Airline's address is a barMajor issues regarding a company bidding to provide Essential Air Service at the Dickinson Airport, only one of which is the airline being headquartered in a bar, were discussed at the Airport Authority Board’s monthly meeting Tuesday.
By: John Odermann The Dickinson Press, Worthington Daily Globe
DICKINSON - Major issues regarding a company bidding to provide Essential Air Service at the Dickinson Airport, only one of which is the airline being headquartered in a bar, were discussed at the Airport Authority Board’s monthly meeting Tuesday.
The Department of Transportation is considering bids from Dickinson’s current EAS service provider, Great Lakes Airlines, and a new airline, Sovereign Air. Sovereign Air’s bid came in at nearly $700,000 less than Great Lakes’ bid and has been the cause of concern to the board.
“It’s no great secret that Sovereign Air has got multiple problems with their proposal,” said Jon Frantsvog, board vice president.
Airport Authority Board President Tom Reichert said officials from the DOT have informed him that the Sovereign Air bid may not be legitimate bid, but added there is still reason for concern because that hasn’t been announced to anyone if it is the case.

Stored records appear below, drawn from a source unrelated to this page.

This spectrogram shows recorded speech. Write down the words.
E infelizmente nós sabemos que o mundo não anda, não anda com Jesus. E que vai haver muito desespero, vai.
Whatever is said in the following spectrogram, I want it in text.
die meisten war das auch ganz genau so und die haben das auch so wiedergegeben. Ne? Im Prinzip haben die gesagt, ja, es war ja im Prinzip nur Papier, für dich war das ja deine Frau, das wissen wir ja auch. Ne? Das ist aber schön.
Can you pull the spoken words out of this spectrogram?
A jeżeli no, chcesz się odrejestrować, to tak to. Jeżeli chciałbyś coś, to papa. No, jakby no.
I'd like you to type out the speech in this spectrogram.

Frantsvog said he can’t see how the DOT would award the EAS to an unproven entity, especially with issues as glaring as those in the Sovereign Air bid.
“I can’t for the life of me imagine how the DOT, in good conscious, could award to somebody who doesn’t even hold a part 121 certificate, who doesn’t own an aircraft, who is unable to produce a bankable financing plan,” Frantsvog said. A part 121 certificate verifies the airline is certified to provide regularly-scheduled air service.

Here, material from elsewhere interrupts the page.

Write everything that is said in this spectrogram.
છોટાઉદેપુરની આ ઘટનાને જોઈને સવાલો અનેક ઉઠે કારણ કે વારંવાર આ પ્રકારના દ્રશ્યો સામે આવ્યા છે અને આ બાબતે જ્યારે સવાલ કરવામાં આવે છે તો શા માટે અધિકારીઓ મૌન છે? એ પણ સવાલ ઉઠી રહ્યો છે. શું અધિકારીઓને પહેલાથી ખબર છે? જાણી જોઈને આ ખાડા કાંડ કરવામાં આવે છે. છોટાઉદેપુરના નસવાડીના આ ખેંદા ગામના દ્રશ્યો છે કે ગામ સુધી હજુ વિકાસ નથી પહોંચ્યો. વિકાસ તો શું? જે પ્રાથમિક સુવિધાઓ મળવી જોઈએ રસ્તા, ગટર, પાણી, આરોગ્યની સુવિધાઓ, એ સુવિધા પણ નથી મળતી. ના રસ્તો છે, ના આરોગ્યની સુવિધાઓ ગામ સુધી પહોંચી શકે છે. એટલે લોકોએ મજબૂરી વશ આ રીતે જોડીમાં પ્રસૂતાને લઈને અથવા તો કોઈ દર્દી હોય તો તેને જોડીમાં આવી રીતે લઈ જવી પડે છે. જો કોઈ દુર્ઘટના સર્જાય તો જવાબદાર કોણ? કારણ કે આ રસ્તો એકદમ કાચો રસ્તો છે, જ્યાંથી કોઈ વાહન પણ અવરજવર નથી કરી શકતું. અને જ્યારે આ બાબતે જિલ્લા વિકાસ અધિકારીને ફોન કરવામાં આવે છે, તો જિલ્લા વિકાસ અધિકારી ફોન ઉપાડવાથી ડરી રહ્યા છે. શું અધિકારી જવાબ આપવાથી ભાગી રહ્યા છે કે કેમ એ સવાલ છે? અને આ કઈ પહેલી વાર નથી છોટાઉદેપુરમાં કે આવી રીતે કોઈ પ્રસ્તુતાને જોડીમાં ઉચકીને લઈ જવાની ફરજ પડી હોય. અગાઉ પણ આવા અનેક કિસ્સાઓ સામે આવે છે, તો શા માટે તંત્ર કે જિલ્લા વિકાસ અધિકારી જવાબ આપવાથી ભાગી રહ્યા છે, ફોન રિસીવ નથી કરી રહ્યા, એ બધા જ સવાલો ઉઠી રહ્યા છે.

Reichert said the fact that Sovereign Air doesn’t have any real background is disturbing.
“We don’t know that it’s anything more than a name and a dream,” Reichert said.

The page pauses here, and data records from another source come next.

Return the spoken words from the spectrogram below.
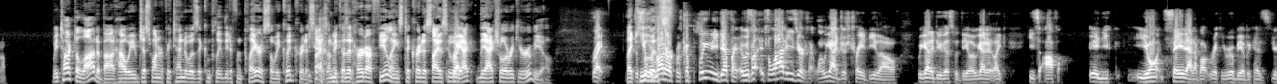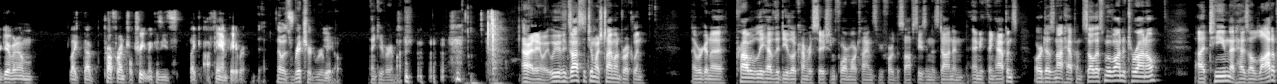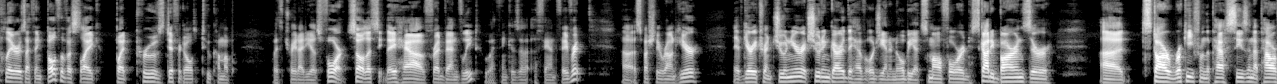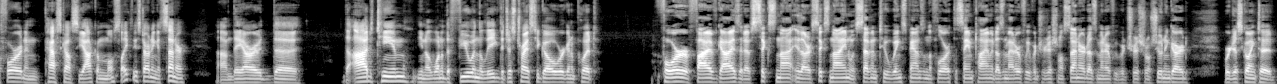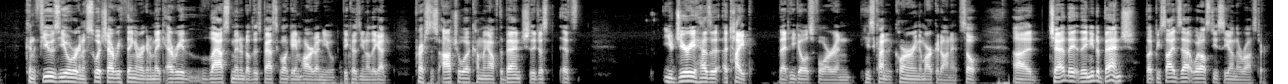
We talked a lot about how we just wanted to pretend it was a completely different player so we could criticize Yeah. him because it hurt our feelings to criticize who Right. ac- the actual Ricky Rubio. Right. Like so he the was rhetoric was completely different. It was it's a lot easier to say, well, we got to just trade D'Lo. We got to do this with D'Lo. We got to like he's awful, and you you won't say that about Ricky Rubio because you're giving him like the preferential treatment because he's like a fan favorite. Yeah. that was Richard Rubio. Thank you very much. All right, anyway, we've exhausted too much time on Brooklyn. And we're going to probably have the D'Lo conversation four more times before this offseason is done and anything happens or does not happen. So let's move on to Toronto, a team that has a lot of players I think both of us like, but proves difficult to come up with trade ideas for. So let's see. They have Fred VanVleet, who I think is a, a fan favorite, uh, especially around here. They have Gary Trent Jr. at shooting guard. They have OG Anunoby at small forward. Scotty Barnes, their uh, star rookie from the past season at power forward, and Pascal Siakam most likely starting at center. Um, they are the the odd team, you know, one of the few in the league that just tries to go. We're going to put four or five guys that have six nine that are six nine with seven two wingspans on the floor at the same time. It doesn't matter if we have a traditional center. It doesn't matter if we have a traditional shooting guard. We're just going to confuse you. We're going to switch everything, and we're going to make every last minute of this basketball game hard on you because you know they got Precious Achiuwa coming off the bench. They just it's Ujiri has a, a type that he goes for, and he's kind of cornering the market on it. So Uh, Chad, they, they need a bench, but besides that, what else do you see on their roster?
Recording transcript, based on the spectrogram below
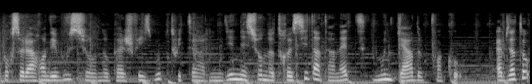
Pour cela, rendez-vous sur nos pages Facebook, Twitter, LinkedIn et sur notre site internet mooncard.co. À bientôt!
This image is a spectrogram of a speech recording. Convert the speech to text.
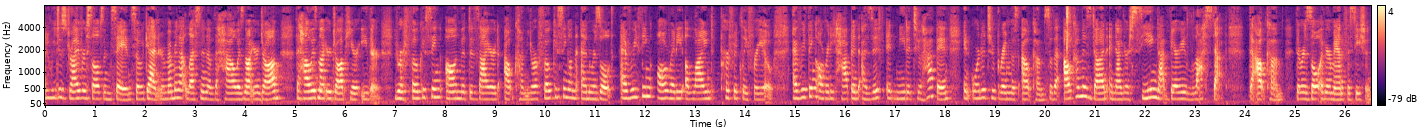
And we just drive ourselves insane. So, again, remember that lesson of the how is not your job. The how is not your job here either. You are focusing on the desired outcome, you're focusing on the end result. Everything already aligned perfectly for you, everything already happened as if it needed to happen in order to bring this outcome. So, the outcome is done, and now you're seeing that very last step the outcome, the result of your manifestation.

Adding to the difficulty in the board taking the bid seriously is airport manager Matthew Remynse informed them that according to their corporation certificate the airline is headquartered out of the Tomahawk Bar in Belcourt.
“The address is the Tomahawk Bar in Belcourt? The whole thing is ludicrous,” Reichert said.
Reichert informed the board the DOT hopes to announce its decision on Nov. 1.
Frantsvog said in order to ensure the DOT makes the right decision it may be necessary more comments are sent by local leaders expressing support for Great Lakes continuing as the EAS provider.
He said the DOT “needs to know and appreciate the depth and the breadth that both Williston and Dickinson, the depth of appreciation that we have in our partner and relationship with Great Lakes.”